I'm not really up on the 'Shader model' thing (that's a Microsoft/DirectX kind of thing and I'm strictly a Linux/OpenGL guy). The two specialised features it requires right now are the ability to render to floating point textures and the ability to read floating point textures into both the VERTEX shader and the fragment shader. Both of those are required for a strictly legal GLSL implementation - but older hardware will probably either fall back on software emulation or simply refuse to do it or drop the precision of the float down to a byte or something horrible.
This is definitely advanced stuff - it's not going to work on nVIdia 5xxx cards.
Just modified the code so it compile under Mac OS X. It runs, but asserted in line 60 of fboSupport.cxx. The status is 36054 (didn't check the enum). After commenting that out, it failed later, see below.
OK - you must have added some lines at the top. That would be at the end of the "checkFrameBufferStatus" function? A fail there probably means that render to floating point texture is unsupported. That would be "A Bad Thing" - do you have the latest OpenGL drivers installed?
erwin-coumans-computer:~/Downloads/GPUphysics apple$ ./GPU_physics_demo
status : 36054
Compiling:CollisionGenerator Frag Shader -
ERROR: 0:1: '<' : wrong operand types no operation '<' exists that takes a left-hand operand of type 'float' and a right operand of type 'const int' (or there is no acceptable conversion)
OK - that's my bad. On line 191 of GPU_physics_demo.cxx, change '< 0' to '< 0.0'.
I suppose I need to re-insert my freezing nvidia 6800 GT card. Is there another stable nvidia card that works on older AGP slots?
So framebuffer objects is one way of doing GPU shaders. Is there an alternative?
Short Answer: No.
Long Answer: Well, maybe...but I wouldn't try it. If we can't render into a three or four component floating point texture, it's hard to see how else we'd get data out of one pass of the shader and into the next. At work, we played briefly with splitting apart a 'float' and repacking it into four bytes and putting that into the RGBA of the frame buffer - then copying the frame buffer into a texture adn recombining the four bytes into a float in the next shader pass. However, that means that you can only output one floating point number in each shader pass - so things like calculating a rotation quaternion takes four shader passes instead of one - repeating the same calculations each pass but writing out a different byte each time.

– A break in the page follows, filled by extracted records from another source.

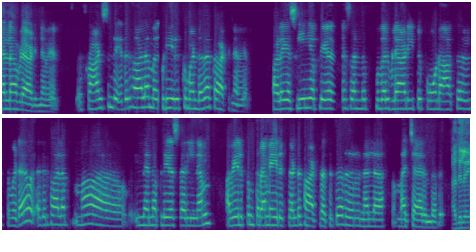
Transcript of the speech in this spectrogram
நல்லா விளையாடினவேல். பிரான்ஸ் எதிர்காலம் எப்படி இருக்குமென்றதை காட்டினவேல். பழைய சீனியர் பிளேயர்ஸ் வந்து முதல் விளையாடிட்டு போன ஆக்கள் விட எதிர்காலமா இன்னென்ன பிளேயர்ஸ் வரினம் அவைகளுக்கும் திறமை இருக்குன்னு காட்டுறதுக்கு அது ஒரு நல்ல மச்சா இருந்தது. அதிலே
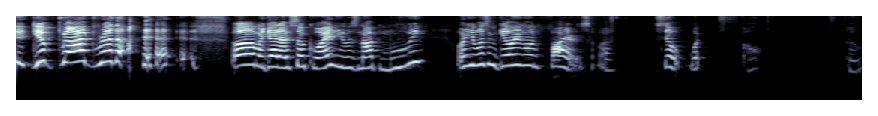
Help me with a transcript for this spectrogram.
Goodbye, brother. oh my god, I was so quiet. He was not moving, or he wasn't going on fire. So, I still, what? Oh, oh.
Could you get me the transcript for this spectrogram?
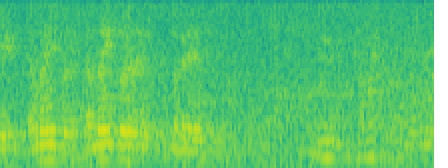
એક સમય પણ સમય પણ બગડે છે. સમય પણ બદલે.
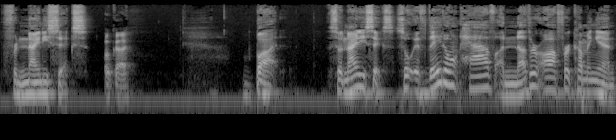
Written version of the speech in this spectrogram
for 96. Okay. But so 96. So if they don't have another offer coming in,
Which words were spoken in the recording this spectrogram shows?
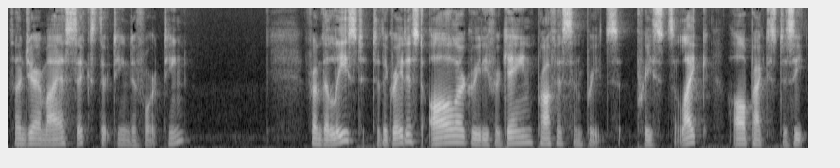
So in Jeremiah 6 13 to 14, from the least to the greatest, all are greedy for gain, prophets and priests, priests alike, all practice deceit.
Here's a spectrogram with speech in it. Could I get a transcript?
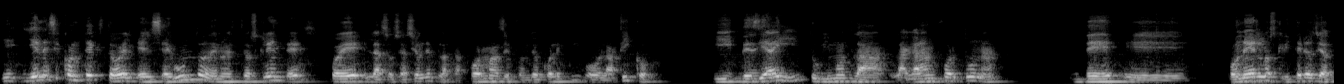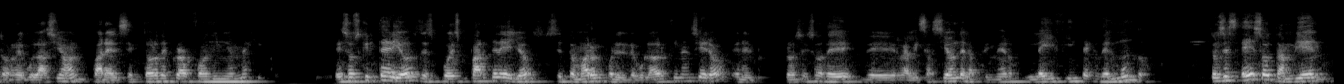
Y, y en ese contexto, el, el, segundo de nuestros clientes fue la Asociación de Plataformas de Fondeo Colectivo, la FICO. Y desde ahí tuvimos la, la gran fortuna de eh, poner los criterios de autorregulación para el sector de crowdfunding en México. Esos criterios, después parte de ellos, se tomaron por el regulador financiero en el proceso de, de realización de la primera ley fintech del mundo. Entonces, eso también,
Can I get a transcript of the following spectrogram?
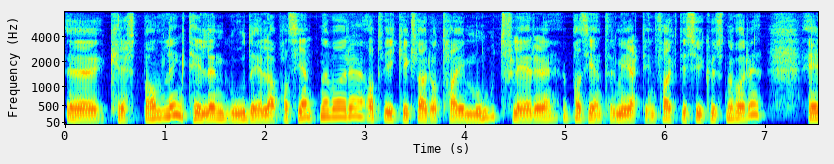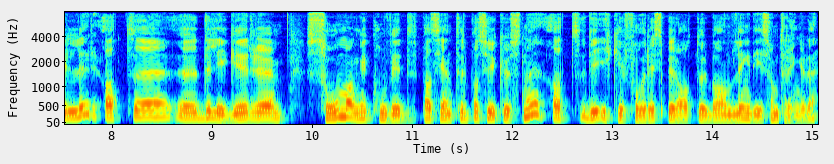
kreftbehandling til en god del av pasientene våre, at vi ikke klarer å ta imot flere pasienter med hjerteinfarkt i sykehusene våre, eller at eh, det ligger eh, så mange covid-pasienter på sykehusene at de ikke får respiratorbehandling, de som trenger det.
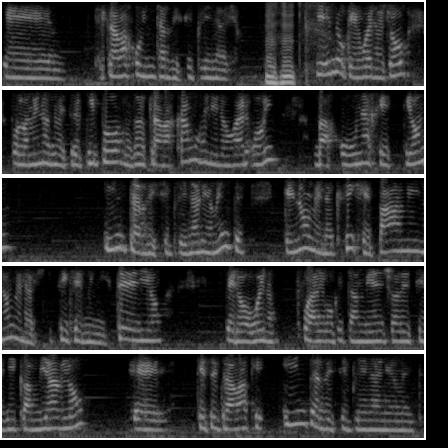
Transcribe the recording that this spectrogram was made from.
eh, el trabajo interdisciplinario. es lo que, bueno, yo, por lo menos nuestro equipo, nosotros trabajamos en el hogar hoy bajo una gestión interdisciplinariamente, que no me la exige PAMI, no me la exige el ministerio, pero bueno, fue algo que también yo decidí cambiarlo, eh, que se trabaje interdisciplinariamente.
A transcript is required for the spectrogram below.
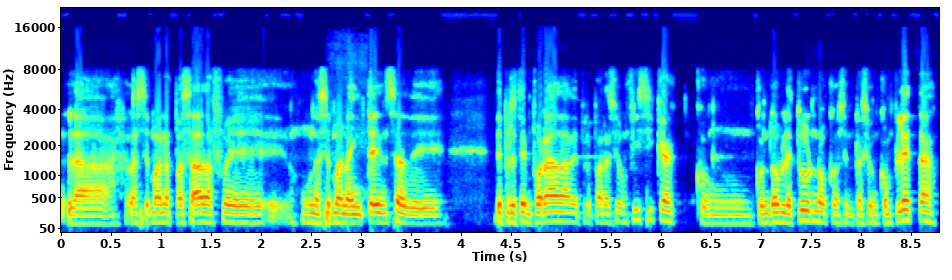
La, semana pasada fue una semana intensa de, pretemporada, de preparación física, con, con, doble turno, concentración completa.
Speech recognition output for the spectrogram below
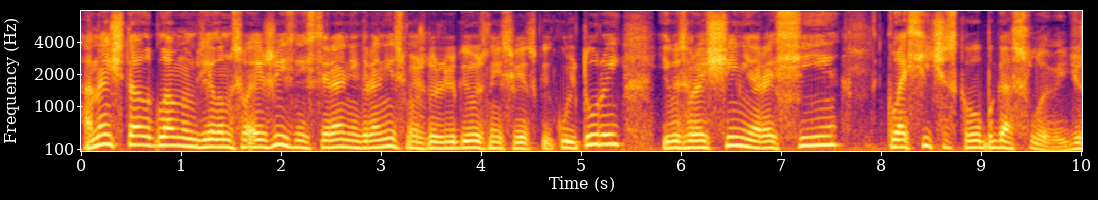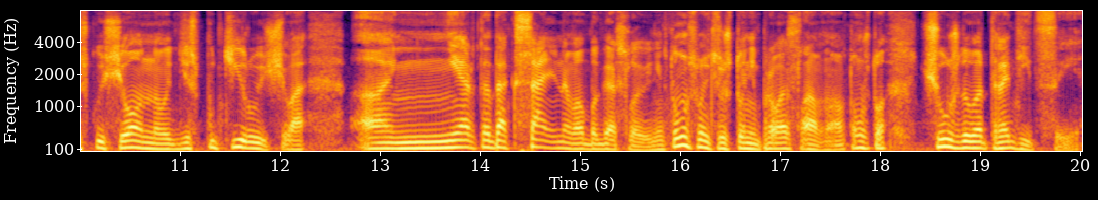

It's also slow because of copying frame buffer into texture...but we're talking pretty small textures here (128x128 is tiny - and yet gives you 16,000 cubes bouncing around!)...the worst part is that OpenGL only GUARANTEES to support up to 16 texture inputs into a shader. If each floating point number is one texture (instead of having up to four floats in a single texture) - then each step of the physics math can have only 16 floating point numbers going into it instead of 64 if you can use floating point texture targets. Worse still, the packing and unpacking of floating point numbers into RGBA colour bytes is nasty inside a shader (you can't just cast a pointer to a float into a pointer into four bytes because there aren't any pointers in shader-land)....so it has to be done arithmetically - which is insanely painful and will probably grind out performance into the dust.

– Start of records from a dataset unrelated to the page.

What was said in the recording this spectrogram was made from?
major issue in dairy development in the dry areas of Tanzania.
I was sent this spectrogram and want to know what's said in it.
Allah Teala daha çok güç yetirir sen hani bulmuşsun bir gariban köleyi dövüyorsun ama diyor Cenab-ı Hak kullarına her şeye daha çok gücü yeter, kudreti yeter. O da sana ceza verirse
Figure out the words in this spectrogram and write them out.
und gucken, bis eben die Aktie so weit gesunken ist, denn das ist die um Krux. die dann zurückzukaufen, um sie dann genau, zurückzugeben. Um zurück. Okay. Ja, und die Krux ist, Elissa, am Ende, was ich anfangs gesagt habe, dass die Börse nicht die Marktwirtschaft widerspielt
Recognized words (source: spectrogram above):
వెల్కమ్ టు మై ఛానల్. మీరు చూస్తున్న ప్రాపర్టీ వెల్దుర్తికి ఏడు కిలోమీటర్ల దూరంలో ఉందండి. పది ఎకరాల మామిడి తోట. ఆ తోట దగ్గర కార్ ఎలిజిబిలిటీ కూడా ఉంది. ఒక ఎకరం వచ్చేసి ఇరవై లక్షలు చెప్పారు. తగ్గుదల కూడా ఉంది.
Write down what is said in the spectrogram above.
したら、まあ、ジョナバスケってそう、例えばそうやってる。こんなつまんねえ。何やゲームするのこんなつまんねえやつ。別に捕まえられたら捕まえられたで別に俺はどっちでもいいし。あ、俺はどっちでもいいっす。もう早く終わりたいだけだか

It's possible that older hardware might be able to do this at 'half-float' precision. My code doesn't support that - but it could be made to do so. I just have doubts that you can do useful physics at 16 bit precision...heck - there are enough limits on object sizes and such already - if we make it any worse, it'll be unusuable.
Like I said - this is really a high-end technique. It's going to be a while before most of the hardware out there can support it. But that's also true of the hardware-physics-engine and both of the other physics-on-GPU solutions. At least we don't demand a second graphics card for running the physics like the nVidia solution does!
I think the plan here has to be to get it working so that it's mature code by the time the hardware catches up.